**Activity**
Which lines below mention "Reference"? Pick each one out.

Items from a data source
|---|

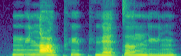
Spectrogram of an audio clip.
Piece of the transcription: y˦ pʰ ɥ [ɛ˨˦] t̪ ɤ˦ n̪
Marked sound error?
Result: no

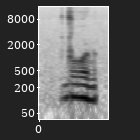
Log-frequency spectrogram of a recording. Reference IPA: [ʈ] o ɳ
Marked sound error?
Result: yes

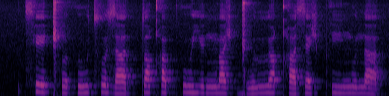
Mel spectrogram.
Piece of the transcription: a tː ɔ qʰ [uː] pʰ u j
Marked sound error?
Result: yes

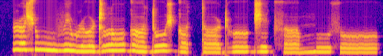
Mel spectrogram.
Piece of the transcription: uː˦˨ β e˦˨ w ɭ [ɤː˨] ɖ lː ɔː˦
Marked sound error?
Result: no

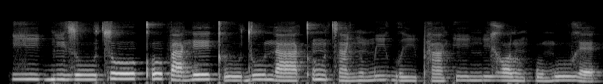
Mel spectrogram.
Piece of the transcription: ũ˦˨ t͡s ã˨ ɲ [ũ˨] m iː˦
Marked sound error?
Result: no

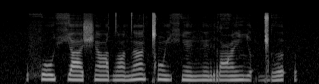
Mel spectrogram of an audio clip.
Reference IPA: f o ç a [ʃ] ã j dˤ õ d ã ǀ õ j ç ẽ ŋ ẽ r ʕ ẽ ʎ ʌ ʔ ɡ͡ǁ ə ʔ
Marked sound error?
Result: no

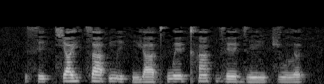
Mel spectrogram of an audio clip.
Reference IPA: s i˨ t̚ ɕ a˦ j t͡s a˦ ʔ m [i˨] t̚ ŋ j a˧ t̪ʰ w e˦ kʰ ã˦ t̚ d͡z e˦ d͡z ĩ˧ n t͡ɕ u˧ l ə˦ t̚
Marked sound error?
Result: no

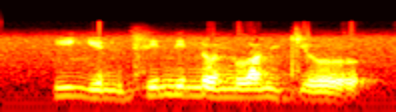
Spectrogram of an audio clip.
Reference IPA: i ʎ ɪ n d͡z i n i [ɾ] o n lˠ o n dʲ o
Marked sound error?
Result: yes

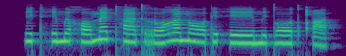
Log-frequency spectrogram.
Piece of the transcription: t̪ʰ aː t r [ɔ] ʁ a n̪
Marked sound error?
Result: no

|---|

**Task output**
Log-frequency spectrogram of a recording. Reference IPA: [ʈ] o ɳ
Reference IPA: f o ç a [ʃ] ã j dˤ õ d ã ǀ õ j ç ẽ ŋ ẽ r ʕ ẽ ʎ ʌ ʔ ɡ͡ǁ ə ʔ
Reference IPA: s i˨ t̚ ɕ a˦ j t͡s a˦ ʔ m [i˨] t̚ ŋ j a˧ t̪ʰ w e˦ kʰ ã˦ t̚ d͡z e˦ d͡z ĩ˧ n t͡ɕ u˧ l ə˦ t̚
Reference IPA: i ʎ ɪ n d͡z i n i [ɾ] o n lˠ o n dʲ o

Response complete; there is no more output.